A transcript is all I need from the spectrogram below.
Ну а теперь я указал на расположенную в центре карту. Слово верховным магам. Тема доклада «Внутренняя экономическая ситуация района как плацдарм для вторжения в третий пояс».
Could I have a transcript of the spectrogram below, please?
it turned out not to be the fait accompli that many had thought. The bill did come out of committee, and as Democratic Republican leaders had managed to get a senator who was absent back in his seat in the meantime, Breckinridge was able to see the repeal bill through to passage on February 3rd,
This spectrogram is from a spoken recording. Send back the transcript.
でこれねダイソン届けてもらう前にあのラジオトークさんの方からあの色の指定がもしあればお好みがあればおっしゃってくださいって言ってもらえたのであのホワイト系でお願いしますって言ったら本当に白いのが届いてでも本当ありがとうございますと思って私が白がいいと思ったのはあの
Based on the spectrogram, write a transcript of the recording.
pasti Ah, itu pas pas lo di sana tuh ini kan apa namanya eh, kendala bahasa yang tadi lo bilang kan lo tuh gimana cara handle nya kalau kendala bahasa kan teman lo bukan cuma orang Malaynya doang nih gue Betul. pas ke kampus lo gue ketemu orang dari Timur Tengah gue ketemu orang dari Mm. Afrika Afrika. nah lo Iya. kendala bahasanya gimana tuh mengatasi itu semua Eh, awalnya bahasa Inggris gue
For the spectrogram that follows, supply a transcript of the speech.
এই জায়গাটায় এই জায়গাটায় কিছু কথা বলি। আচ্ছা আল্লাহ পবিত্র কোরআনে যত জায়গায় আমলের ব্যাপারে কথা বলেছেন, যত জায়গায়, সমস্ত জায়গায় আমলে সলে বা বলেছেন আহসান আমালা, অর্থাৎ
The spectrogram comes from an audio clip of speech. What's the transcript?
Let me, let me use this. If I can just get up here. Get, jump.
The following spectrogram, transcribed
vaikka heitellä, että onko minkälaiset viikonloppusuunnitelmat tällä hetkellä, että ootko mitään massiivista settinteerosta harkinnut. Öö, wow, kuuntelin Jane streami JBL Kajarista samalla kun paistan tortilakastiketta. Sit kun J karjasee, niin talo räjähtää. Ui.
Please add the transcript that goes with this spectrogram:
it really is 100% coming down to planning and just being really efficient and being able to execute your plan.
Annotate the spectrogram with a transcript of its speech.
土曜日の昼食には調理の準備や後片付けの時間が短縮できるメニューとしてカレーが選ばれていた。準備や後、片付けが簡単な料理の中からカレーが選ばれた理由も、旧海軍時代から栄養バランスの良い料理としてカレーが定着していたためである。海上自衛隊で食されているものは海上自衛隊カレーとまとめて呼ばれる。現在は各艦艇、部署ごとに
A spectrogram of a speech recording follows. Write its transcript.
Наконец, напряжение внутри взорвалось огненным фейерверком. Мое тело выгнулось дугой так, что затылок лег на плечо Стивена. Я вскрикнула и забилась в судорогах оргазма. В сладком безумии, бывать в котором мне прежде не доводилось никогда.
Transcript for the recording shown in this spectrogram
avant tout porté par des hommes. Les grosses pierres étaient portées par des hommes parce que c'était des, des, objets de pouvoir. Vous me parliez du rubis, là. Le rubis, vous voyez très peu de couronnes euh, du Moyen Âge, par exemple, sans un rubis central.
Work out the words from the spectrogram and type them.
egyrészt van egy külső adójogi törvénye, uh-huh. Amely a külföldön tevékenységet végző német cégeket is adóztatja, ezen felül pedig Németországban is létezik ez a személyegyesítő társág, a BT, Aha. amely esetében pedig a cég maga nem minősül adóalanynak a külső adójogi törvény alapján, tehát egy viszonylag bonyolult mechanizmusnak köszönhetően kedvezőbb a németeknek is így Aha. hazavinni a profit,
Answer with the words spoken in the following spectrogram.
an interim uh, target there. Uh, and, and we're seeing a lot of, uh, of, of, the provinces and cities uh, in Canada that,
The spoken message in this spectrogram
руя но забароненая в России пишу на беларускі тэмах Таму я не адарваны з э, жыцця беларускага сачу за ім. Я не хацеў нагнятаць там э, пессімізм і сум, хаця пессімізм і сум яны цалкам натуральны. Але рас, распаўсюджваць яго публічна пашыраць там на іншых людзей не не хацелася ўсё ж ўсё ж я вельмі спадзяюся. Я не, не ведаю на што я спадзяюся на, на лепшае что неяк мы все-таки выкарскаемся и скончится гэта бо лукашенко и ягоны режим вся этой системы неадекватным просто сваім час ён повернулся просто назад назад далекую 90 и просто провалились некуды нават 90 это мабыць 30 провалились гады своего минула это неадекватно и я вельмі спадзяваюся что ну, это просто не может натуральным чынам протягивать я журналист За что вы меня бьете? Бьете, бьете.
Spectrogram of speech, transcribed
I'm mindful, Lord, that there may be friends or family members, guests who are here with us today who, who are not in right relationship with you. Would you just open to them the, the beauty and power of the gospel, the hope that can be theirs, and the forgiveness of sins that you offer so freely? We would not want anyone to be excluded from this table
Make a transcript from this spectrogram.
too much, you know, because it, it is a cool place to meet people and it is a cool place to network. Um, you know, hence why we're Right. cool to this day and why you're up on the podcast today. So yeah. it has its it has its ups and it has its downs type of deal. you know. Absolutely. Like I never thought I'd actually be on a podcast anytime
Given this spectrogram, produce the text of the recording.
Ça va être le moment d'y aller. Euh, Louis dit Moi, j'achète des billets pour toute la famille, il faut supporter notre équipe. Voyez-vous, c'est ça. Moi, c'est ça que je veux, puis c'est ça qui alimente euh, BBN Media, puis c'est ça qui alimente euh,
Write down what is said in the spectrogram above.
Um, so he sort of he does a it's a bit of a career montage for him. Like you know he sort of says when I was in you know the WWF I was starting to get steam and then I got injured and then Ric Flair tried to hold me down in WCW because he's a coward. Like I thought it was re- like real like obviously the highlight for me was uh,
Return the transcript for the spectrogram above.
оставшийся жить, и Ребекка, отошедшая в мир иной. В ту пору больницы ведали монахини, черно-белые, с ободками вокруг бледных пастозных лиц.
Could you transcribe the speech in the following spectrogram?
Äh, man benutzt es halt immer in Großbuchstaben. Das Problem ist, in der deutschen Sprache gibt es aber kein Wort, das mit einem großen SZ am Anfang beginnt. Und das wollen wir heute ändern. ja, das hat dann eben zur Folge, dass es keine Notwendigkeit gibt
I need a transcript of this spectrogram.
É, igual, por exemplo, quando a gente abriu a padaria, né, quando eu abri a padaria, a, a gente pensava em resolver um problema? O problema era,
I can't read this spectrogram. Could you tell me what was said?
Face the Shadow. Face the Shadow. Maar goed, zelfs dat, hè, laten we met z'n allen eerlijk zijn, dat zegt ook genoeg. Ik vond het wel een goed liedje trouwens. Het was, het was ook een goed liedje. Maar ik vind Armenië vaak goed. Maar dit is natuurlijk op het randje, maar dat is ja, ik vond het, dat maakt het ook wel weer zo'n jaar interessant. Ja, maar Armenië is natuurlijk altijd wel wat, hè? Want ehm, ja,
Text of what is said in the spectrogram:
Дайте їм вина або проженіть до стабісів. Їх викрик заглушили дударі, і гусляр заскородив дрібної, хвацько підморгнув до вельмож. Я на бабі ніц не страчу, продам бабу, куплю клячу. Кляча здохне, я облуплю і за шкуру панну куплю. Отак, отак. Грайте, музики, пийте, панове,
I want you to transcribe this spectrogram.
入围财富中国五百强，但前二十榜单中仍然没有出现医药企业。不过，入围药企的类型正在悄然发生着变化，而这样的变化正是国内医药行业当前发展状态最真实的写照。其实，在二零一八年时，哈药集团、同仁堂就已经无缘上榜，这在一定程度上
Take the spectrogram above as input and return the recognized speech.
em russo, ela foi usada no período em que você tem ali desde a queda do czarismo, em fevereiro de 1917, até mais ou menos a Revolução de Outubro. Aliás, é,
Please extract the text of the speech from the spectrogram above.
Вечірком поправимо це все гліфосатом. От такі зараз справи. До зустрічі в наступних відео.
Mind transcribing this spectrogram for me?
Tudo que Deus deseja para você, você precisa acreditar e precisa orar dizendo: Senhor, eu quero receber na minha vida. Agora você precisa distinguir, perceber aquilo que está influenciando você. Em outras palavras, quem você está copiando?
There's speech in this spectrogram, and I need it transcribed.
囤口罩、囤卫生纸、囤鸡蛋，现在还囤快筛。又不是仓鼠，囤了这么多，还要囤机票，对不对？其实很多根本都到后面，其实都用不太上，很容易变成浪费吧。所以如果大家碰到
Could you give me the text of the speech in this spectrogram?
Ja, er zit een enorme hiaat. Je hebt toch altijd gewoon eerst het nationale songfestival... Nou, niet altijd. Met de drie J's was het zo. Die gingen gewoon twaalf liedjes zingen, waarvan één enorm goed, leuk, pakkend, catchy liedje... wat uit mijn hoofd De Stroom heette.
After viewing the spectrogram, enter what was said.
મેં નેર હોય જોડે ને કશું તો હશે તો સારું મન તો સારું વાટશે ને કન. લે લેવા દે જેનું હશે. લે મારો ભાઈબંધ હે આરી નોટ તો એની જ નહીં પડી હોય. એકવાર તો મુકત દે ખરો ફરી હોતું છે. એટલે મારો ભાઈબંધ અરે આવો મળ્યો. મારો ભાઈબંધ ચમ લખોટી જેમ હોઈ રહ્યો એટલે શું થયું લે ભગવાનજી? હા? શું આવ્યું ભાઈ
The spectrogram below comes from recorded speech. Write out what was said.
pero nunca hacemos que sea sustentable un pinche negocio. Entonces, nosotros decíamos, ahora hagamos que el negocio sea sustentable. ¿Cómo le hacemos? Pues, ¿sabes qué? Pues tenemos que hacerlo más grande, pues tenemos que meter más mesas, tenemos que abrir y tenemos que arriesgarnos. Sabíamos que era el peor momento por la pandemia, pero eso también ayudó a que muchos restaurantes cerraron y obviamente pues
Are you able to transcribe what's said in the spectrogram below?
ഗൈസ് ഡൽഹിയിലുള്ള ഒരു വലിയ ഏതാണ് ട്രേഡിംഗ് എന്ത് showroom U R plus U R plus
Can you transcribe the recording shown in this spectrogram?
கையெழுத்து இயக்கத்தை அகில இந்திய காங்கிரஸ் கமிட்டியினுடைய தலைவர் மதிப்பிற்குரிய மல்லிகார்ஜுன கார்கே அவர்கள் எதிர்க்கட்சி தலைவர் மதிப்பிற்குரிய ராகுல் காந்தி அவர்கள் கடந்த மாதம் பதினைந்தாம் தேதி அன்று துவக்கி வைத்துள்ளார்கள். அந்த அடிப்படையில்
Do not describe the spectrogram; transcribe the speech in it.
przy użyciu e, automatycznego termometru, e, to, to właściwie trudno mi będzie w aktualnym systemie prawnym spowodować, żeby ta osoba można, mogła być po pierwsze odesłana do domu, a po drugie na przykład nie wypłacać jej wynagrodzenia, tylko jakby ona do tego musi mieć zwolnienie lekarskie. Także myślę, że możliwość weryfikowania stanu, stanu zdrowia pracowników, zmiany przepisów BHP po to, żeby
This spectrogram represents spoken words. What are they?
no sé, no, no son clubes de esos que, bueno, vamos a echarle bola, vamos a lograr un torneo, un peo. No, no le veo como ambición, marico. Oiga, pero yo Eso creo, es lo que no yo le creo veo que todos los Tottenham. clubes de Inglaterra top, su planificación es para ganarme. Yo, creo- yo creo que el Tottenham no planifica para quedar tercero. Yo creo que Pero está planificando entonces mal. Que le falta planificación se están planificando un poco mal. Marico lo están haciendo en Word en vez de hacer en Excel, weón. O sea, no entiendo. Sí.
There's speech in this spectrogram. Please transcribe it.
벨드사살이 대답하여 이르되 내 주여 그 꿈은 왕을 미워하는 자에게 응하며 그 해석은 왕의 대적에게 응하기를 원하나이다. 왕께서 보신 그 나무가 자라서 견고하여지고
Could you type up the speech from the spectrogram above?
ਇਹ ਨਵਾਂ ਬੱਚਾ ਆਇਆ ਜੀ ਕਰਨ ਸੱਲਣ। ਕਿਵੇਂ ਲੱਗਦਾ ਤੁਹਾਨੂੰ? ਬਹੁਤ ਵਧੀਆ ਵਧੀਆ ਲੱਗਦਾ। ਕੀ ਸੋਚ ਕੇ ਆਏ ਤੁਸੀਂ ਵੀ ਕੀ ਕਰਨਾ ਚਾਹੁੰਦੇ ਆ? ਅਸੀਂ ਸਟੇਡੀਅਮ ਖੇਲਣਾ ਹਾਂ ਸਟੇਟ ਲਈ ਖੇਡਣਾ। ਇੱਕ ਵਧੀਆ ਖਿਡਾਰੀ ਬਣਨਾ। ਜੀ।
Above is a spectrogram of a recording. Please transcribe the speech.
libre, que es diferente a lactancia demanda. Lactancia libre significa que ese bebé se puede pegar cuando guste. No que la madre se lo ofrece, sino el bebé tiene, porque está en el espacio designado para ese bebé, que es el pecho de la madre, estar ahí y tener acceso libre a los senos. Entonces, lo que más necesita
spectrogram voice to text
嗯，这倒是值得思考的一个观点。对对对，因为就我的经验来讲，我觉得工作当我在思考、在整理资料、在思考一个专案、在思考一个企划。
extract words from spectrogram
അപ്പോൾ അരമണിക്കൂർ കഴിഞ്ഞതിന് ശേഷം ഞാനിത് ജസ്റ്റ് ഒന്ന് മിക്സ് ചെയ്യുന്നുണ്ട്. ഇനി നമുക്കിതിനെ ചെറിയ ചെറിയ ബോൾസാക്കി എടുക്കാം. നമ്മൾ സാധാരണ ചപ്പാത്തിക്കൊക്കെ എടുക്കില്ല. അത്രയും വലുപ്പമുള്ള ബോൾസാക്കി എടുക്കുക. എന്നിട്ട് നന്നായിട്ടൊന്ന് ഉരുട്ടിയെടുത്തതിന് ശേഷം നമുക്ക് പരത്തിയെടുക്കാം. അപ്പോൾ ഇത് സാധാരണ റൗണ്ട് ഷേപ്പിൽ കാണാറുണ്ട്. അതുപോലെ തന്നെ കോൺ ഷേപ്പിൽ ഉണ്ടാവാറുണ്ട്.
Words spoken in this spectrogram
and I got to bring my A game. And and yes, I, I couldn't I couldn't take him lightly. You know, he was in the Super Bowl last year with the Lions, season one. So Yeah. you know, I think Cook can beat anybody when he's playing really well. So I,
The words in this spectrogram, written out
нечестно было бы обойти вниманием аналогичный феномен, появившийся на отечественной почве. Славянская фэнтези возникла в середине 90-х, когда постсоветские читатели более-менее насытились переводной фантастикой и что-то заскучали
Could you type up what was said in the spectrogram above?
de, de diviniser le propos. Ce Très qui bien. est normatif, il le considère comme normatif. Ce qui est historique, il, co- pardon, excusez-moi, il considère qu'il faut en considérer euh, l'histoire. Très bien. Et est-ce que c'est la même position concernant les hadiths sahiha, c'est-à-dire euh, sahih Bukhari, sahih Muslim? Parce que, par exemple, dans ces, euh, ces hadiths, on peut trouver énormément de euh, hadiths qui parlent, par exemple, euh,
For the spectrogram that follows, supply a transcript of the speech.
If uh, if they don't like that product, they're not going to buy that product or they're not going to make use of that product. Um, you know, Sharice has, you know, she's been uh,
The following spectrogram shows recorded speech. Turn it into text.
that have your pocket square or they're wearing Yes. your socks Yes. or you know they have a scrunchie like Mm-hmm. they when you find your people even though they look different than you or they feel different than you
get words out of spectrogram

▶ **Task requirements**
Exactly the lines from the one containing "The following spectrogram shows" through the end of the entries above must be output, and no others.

▶ **Solution for this exercise**
The following spectrogram shows recorded speech. Turn it into text.
that have your pocket square or they're wearing Yes. your socks Yes. or you know they have a scrunchie like Mm-hmm. they when you find your people even though they look different than you or they feel different than you
get words out of spectrogram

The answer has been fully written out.